Then things slow down and there may be days you won't even have the need to pick up the hammer.  At this point the statue is looking a little dinged up, but still maintaining its integrity.  Soon your child will begin to express himself through our spoken tongue.  It isn't perfect but it is somewhat understandable.  The hammer is once again in hand several times a day as memories surface and are spoken.  Some are wonderful...some not so much.  Chisel away.  One blow...regardless of how big or how infinitesimal that memory is.   Because, really, what good would taking twenty whacks to a piece of granite really accomplish or change?

Then things slow down again and the hammer collects a fine layer of dust.  The statue is pushed aside, not so much a focal point anymore in your life or the life of the child.  You are cruising through this parenting thing.  You've got it down.  Nothing but smoo.... wait!  More memories surface.  Significant memories that alter your perspective of what is just and what is unjust in an innocent child's life.  You pull out the statue, grasp the chisel, clutch your hammer, and pull your arm back so far that the force of inertia when the hammer meets the chisel would break (you would think)  the hardest of surfaces.  Once the two meet a small ding the size of all the others appears.  Regardless of how much force you landed on the statue, the damage was no more different in size than the one you landed two years ago when you found out he was left handed.  You look at your statue...your question mark.  It is damaged from reveled history.  But for as much damage as has been inflicted on that question mark statue there are still parts that are polished, smooth, and just about as perfect as perfect can be...just like your adopted child.

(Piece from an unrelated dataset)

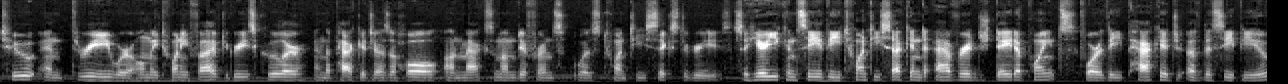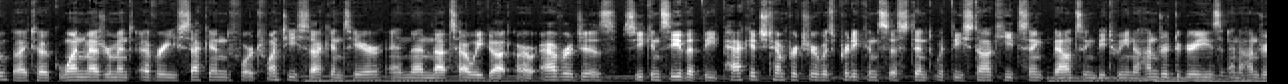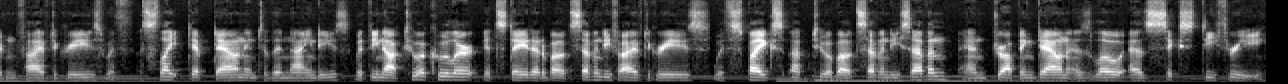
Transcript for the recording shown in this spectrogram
2 and 3 were only 25 degrees cooler, and the package as a whole on maximum difference was 26 degrees. So here you can see the 20 second average data points for the package of the CPU. So I took one measurement every second for 20 seconds here, and then that's how we got our averages. So you can see that the package temperature was pretty consistent with the stock heatsink bouncing between 100 degrees and 105 degrees with a slight dip down into the 90s. With the Noctua cooler, it stayed at about 75 degrees with spikes up to about 77 and dropping down as low as 63.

History has damaged many of our children...some more than others.   But the bottom line is that regardless of how many dings and divots history has created in our child, it is up to us as adoptive parents to find the polished, smooth, and just about as perfect as perfect can be in our child.  It is our right, our duty, and our honor.